Provided entries
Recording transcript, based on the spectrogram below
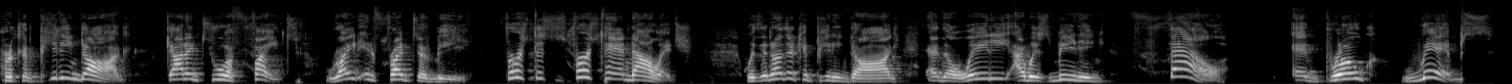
Her competing dog got into a fight right in front of me. First, this is firsthand knowledge with another competing dog, and the lady I was meeting fell and broke ribs.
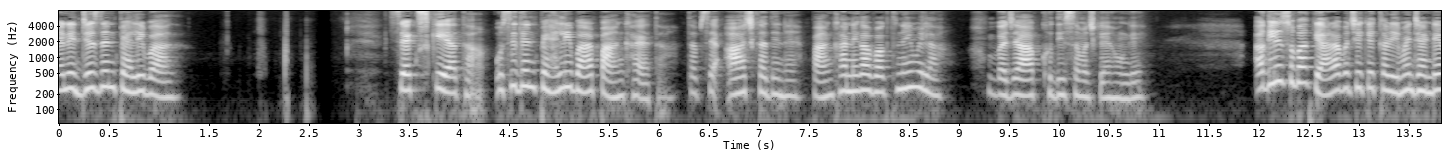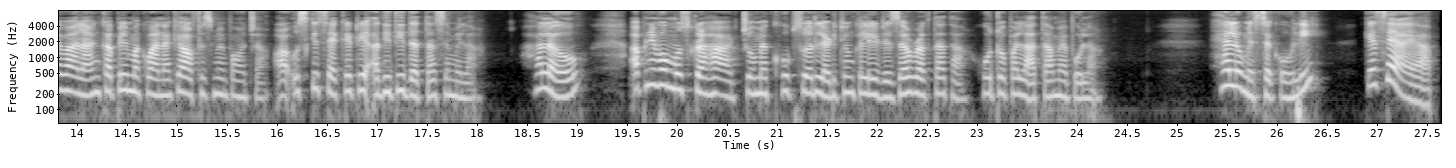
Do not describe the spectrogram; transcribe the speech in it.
मैंने जिस दिन पहली बार सेक्स किया था, उसी दिन पहली बार पान खाया था। तब से आज का दिन है। पान खाने का वक्त नहीं मिला। वजह आप खुद ही समझ गए होंगे। अगली सुबह ग्यारह बजे के करीब में झंडे वालान कपिल मकवाना के ऑफ़िस में पहुँचा और उसकी सेक्रेटरी अदिति दत्ता से मिला। हेलो, अपनी वो मुस्कुराहट जो मैं खूबसूरत लड़कियों के लिए रिज़र्व रखता था होटो पर लाता मैं बोला। हेलो, मिस्टर कोहली, कैसे आए आप?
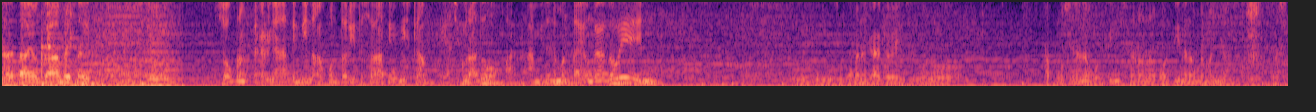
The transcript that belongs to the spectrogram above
Na tayong gamit na ito. Sobrang tagal nga natin din nakapunta rito sa ating base camp, kaya sigurado marami na naman tayong gagawin. Bumalik na naman sa dami. ang gagawin siguro tapusin na lang, continuous na lang na konti na lang naman yan. Tapos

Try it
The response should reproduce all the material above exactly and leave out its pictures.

Result of the exercise
Recording transcript, based on the spectrogram below
Her competing dog got into a fight right in front of me. First, this is firsthand knowledge with another competing dog, and the lady I was meeting fell and broke ribs.
Do not describe the spectrogram; transcribe the speech in it.
मैंने जिस दिन पहली बार सेक्स किया था, उसी दिन पहली बार पान खाया था। तब से आज का दिन है। पान खाने का वक्त नहीं मिला। वजह आप खुद ही समझ गए होंगे। अगली सुबह ग्यारह बजे के करीब में झंडे वालान कपिल मकवाना के ऑफ़िस में पहुँचा और उसकी सेक्रेटरी अदिति दत्ता से मिला। हेलो, अपनी वो मुस्कुराहट जो मैं खूबसूरत लड़कियों के लिए रिज़र्व रखता था होटो पर लाता मैं बोला। हेलो, मिस्टर कोहली, कैसे आए आप?
The transcript that belongs to the spectrogram above
Na tayong gamit na ito. Sobrang tagal nga natin din nakapunta rito sa ating base camp, kaya sigurado marami na naman tayong gagawin. Bumalik na naman sa dami. ang gagawin siguro tapusin na lang, continuous na lang na konti na lang naman yan. Tapos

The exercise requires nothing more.